¿Lioness¿ is a great film about a group of female soldiers that were a pivotal part of the early stages of the Iraq war. The film shares their feelings and experiences while they simultaneously juggle other facets of life. It features five of the women who were directly involved in the combat: Specialist Shannon Morgan,Specialist Rebecca Nava,Captain Anastasia Breslow,Staff Sergeant Ranie Ruthig, andMajor Kate Gurromsen. Captain Lory Manning is also featured discussing her perspective on women involved in combat. This film is worth watching because it tells the unique perspective of how these brave women felt about their jobs while simultaneously grappling with the political debate regarding the pros and cons of placing females at the frontline. It is also very insightful when they courageously open their hearts on a couple of circumtances. For example, it pulled at my heartstrings when one of the women described an emotionally charged experience of an incident in Iraq. She was inside one of the vehicles when some of the local children were climbing on it. Another incident shows the females congregating together and watching a history channel documentary about the current conflict. They are justifiably concerned about the omission of female names. This was even with one of the officers mentioning how at least 25 females were available for the event being featured.

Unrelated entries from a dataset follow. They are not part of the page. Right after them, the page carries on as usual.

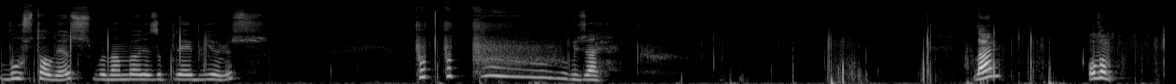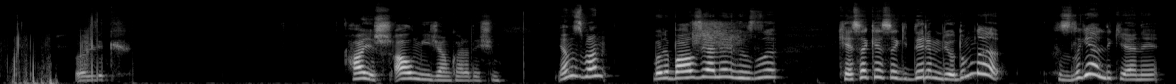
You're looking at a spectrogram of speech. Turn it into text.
boost alıyoruz. Buradan böyle zıplayabiliyoruz. Pu, pu, pu. Güzel. Lan. Oğlum. Öldük. Hayır almayacağım kardeşim. Yalnız ben böyle bazı yerlere hızlı kese kese giderim diyordum da hızlı geldik yani.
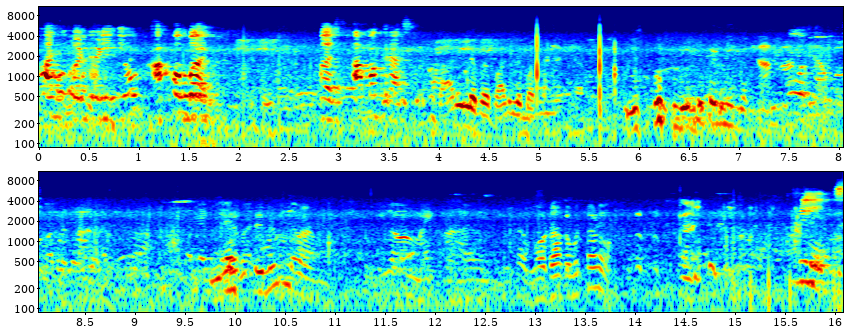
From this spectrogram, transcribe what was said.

I completely understand that many brave men fight in these wars. However, this documentary proves that more women also deserve similar recognition.